Dear Forest, With Love
If you thought Durga Devi would stop her plantation drive after having already planted half a million trees, think again. Durga, under whose watch the Department of Forest spearheaded its forest conservation efforts, has returned with a new aim. This time with SOIR-IM’s partner Mount Valley Development Association.
Ask any resident of Kandial village about Durga Devi they would immediately respond in strong phrases like ‘leader’ or ‘shield’. It has been 24 years since Durga Devi waged an ideological fight with the department, the same authority which later appreciated her zeal and gave her an honorary job to save forests.
Back in 1995, Durga Devi re-kindled a very important question – how does non-timber products have multi-use benefit specifically for women in the villages and how does it generate employment for the women? Forest woods in her village were being cut illegally and it was against this backdrop of deforestation that 35-year-old Durga started her activism.
“That was my first fight with the forest department when they failed to answer why were they felling so many trees. I was threatened that I’ll be charged with sections or jailed. But I was not afraid. I knew I was fighting for a good cause and I knew I was right about it. Finally, the department accepted that the trees were cut for illegal timber. That is when a senior official from the same department saw my love for trees and encouraged me to lead their plantation drive across the region,” says Durya Devi, now 60 years old.
Women have always been at the forefronts of forest movement. In the 1970s, the Chipko movement across Uttar Pradesh shaped community forest management in India, and women stood with trees and hugged those to protect them from felling by the timber industry. It is women who are affected the most by forest products.
Durga further puts more light on women’s dependence on forest products for survival: “Most men have migrated from the villages leaving women and their children behind. The burden of responsibility falls on the shoulder of women. Forest is where she reaches out for all kinds of support. She gets fuel, fodder for livestock, food security, nutritional supplies and employment opportunities by selling forest essentials. If they cut forest at this rate, women will suffer the most.”
This is her second coming as a leader with SOIR-IM’s partner Mount Valley Development Association (MVDA) roped her in their programme Van Priya (Forest Our Love). Bringing women closer to government schemes that can fetch them income and employment through forest conservation, Durga Devi believes that ‘Non-timber forest products’ is a sector that offers great promise for women, but to enhance the effectiveness of poverty reduction programmes, opportunities for the greater involvement of women are essential.
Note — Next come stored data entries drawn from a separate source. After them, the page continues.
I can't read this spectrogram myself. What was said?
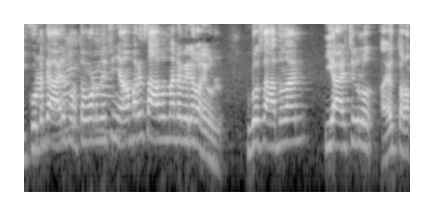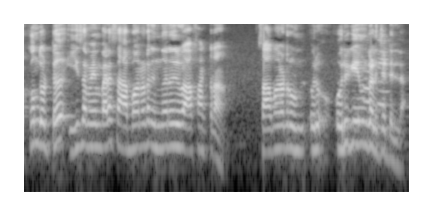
ഈ കൂട്ടത്തിൽ ആര് പുറത്തു പോകണമെന്ന് വെച്ചാൽ ഞാൻ പറയും സാബുമാന്റെ പേരെ പറയുള്ളൂ. ബിക്കോസ് സാബുമാൻ ഈ ആഴ്ചകളും അതായത് തുടക്കം തൊട്ട് ഈ സമയം വരെ സാബുമാനോട് നിന്നൊരു ഫാക്ടറാണ് സാബുമാനോട് ഒരു- ഗെയിമും കളിച്ചിട്ടില്ല.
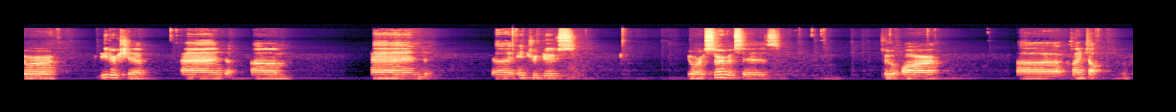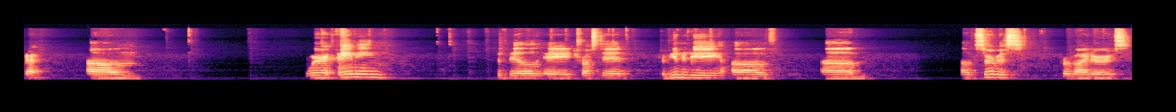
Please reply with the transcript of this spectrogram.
your leadership, and um, and uh, introduce your services to our uh, clientele. Okay, um, we're aiming to build a trusted community of um, of service providers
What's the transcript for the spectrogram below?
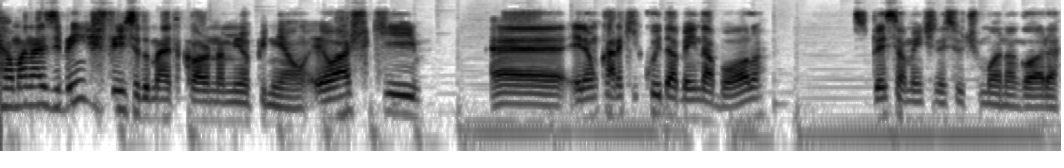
É uma análise bem difícil do Matt Corral, na minha opinião. Eu acho que é, ele é um cara que cuida bem da bola, especialmente nesse último ano agora,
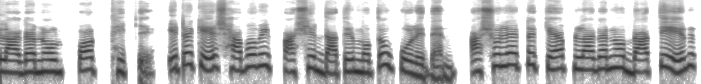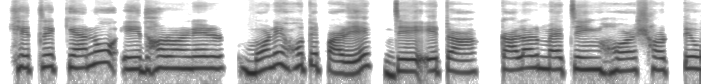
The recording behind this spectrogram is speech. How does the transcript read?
লাগানোর পর থেকে এটাকে স্বাভাবিক পাশের দাঁতের মতো করে দেন। আসলে একটা ক্যাপ লাগানো দাঁতের ক্ষেত্রে কেন এই ধরনের মনে হতে পারে যে এটা কালার ম্যাচিং হওয়া সত্ত্বেও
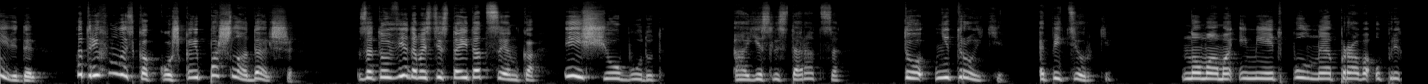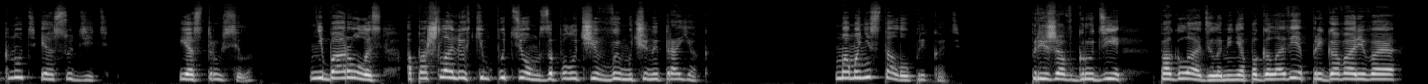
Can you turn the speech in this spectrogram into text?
невидаль отряхнулась как кошка и пошла дальше. Зато в ведомости стоит оценка, и еще будут. А если стараться, то не тройки, а пятерки. Но мама имеет полное право упрекнуть и осудить. Я струсила. Не боролась, а пошла легким путем, заполучив вымученный трояк. Мама не стала упрекать. Прижав к груди, погладила меня по голове, приговаривая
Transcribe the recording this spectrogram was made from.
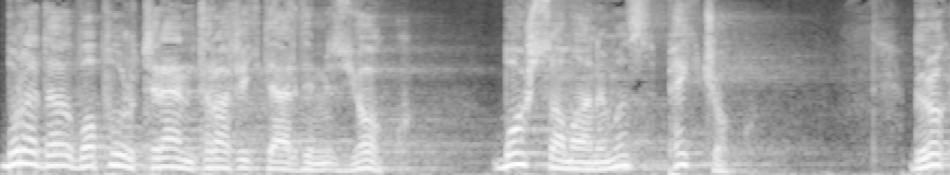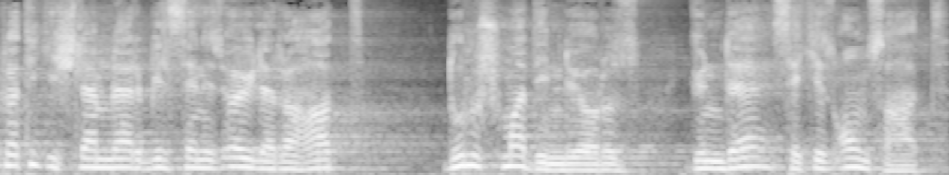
Burada vapur, tren, trafik derdimiz yok. Boş zamanımız pek çok. Bürokratik işlemler bilseniz öyle rahat, duruşma dinliyoruz günde 8-10 saat.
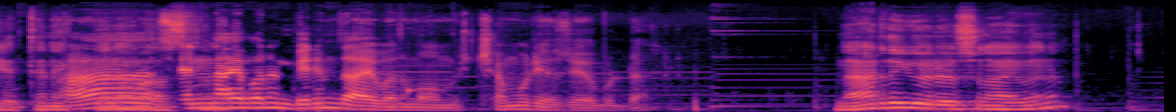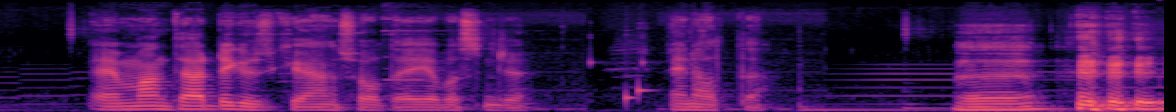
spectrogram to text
yeteneklere Aa, bastım. senin hayvanın benim de hayvanım olmuş. Çamur yazıyor burada. Nerede görüyorsun hayvanı? Envanterde gözüküyor en solda E'ye basınca. En altta. Ee.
“In the programme, we link our woman Self Help Group member with forest department schemes and encourage her to start her own nursery land that guarantees purchase and sale of saplings by the government. In return she is achieving three goals: she is planting more trees, generating employment and replenishing non-timber products nearby her house for which she had to walk kilometres to fetch. We encourage women to specifically plant near water sources and springs to increase their role in water conservation and recharge of resources,” she says.